In every society, many cultures are present. Additionally, every culture is laced with presuppositions that undergird interactions between its members. Often, these presuppositions go unstated and unnoticed. Because the Bible was authored in different times and cultures by different people, different subtexts may be present within biblical texts that are not readily discernible to the modern reader. This article will demonstrate that since cultural presuppositions are often not obvious, considering different cultures, both ancient and contemporary, is a necessary step for an in-depth study of Scripture.

This article compares the culture of the United States to a couple of other modern cultures to illustrate both spoken and unspoken differences between them. Furthermore, an inductive Bible study with emphasis on ancient cultural practices and their relevance to the interpretation is outlined to further demonstrate the importance of acknowledging cultural presuppositions.
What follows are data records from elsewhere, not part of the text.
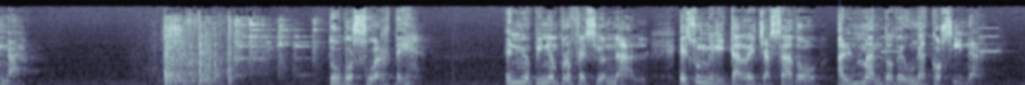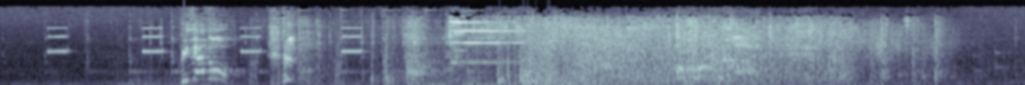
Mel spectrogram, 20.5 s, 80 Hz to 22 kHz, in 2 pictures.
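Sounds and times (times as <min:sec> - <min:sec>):
speech: 0:00.0 - 0:00.4, 0:03.3 - 0:04.3, 0:05.0 - 0:10.0, 0:12.0 - 0:13.4
shattering debris: 0:13.2 - 0:20.0
bomb with microwave-oven detonator exploding in a kitchen: 0:15.3 - 0:19.4.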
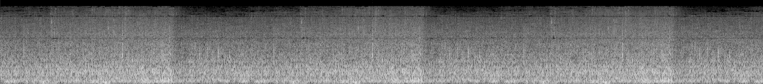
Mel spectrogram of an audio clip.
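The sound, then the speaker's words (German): A group of people imitates rain, producing a steady, dense pattering and rushing noise that swells and dips slightly in waves, loud, with no talking. “Vielen Dank, ihr habt das sehr gut gemacht sehr authentischer Regen, Also ihr seid echt schauspielerisch bedacht.”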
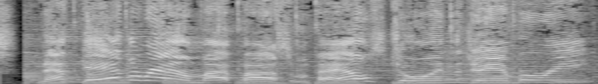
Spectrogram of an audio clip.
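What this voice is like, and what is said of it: Thick over-the-top Southern accent. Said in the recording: “the most thick accent possible ... in the deep South ... the Goofy movie with the Possum Playhouse ... so over the top”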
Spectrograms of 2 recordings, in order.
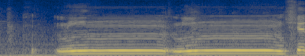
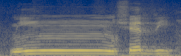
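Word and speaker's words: مِن شَرِّ: لا، الآن النون من وبعدها شين. الحكم ما الحكم؟ إخفاء. النون وبعدها الشين. النون من طرف اللسان، الشين من وسط اللسان صح؟ نعم. طيب، إذن عند نطق النون إذن هي قريبة منه. نعم. لا بد من إخفائها. فلا نقول من شر لأن هذا أشبه بالإظهار.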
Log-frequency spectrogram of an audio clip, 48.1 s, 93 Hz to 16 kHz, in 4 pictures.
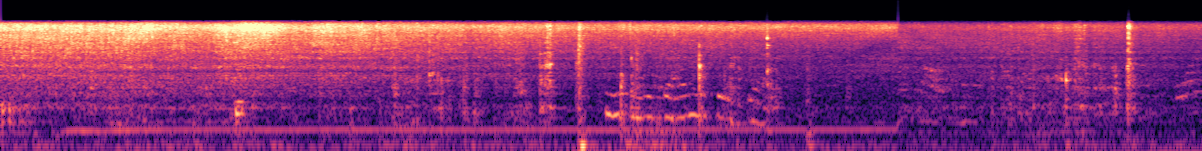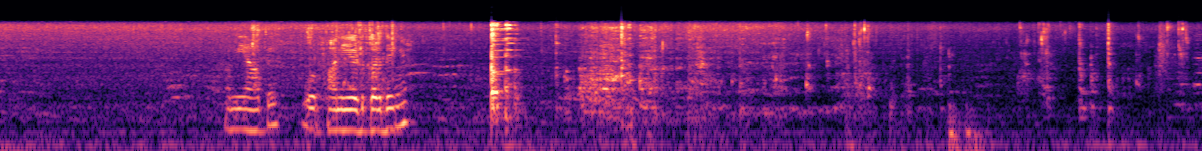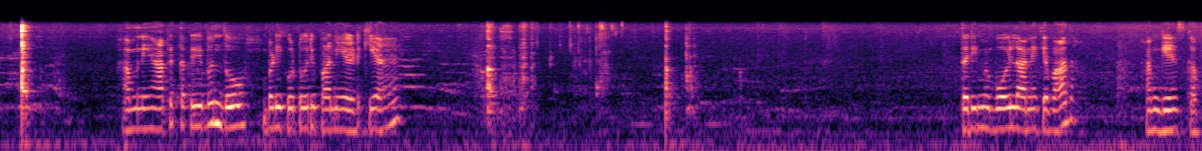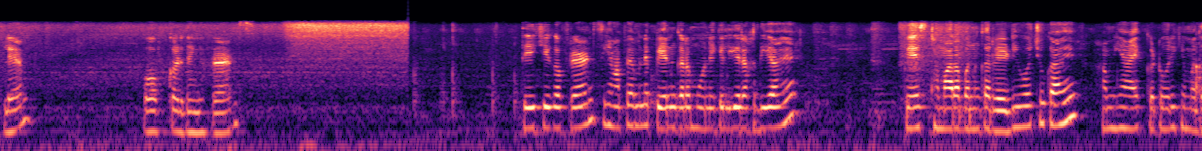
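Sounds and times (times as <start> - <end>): gravy hissing on gas burner: 0.0 - 22.2, 31.5 - 40.2, 45.0 - 46.1
ladle clinking and scraping pan: 3.9 - 6.4, 16.9 - 20.8.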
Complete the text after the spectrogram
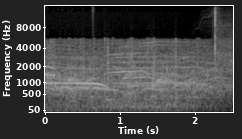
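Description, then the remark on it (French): A large crowd murmurs and calls out in a continuous, overlapping swell of voices, steady and fairly loud throughout, with individual cries rising above the general hubbub before easing slightly at the end, reacting as a space shuttle explodes about 73 seconds after launch. “Bientôt, les caméras du sol vont quitter la navette, la prise de vue va être relayée par avion, mais soudain, la navette est totalement pulvérisée. Une partie du public vient de comprendre.”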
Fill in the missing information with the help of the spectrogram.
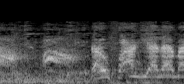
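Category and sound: bird, crow cawing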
By examining the story told in the book of Ruth, it is easy to perceive how culture played a role in what was written. An even closer look shows that culture most likely played a role in what was unwritten as well. The examination of other modern cultures shows how a limited perspective of Scripture can fail to illuminate certain details within the text, and how broadening one’s perspective can help to unlock truths previously unnoticed. Therefore, the study of Scripture from both the perspective of other cultures and from the perspective of the cultures in which the text was written is an important aspect of inductive Bible study and thorough Scriptural examination.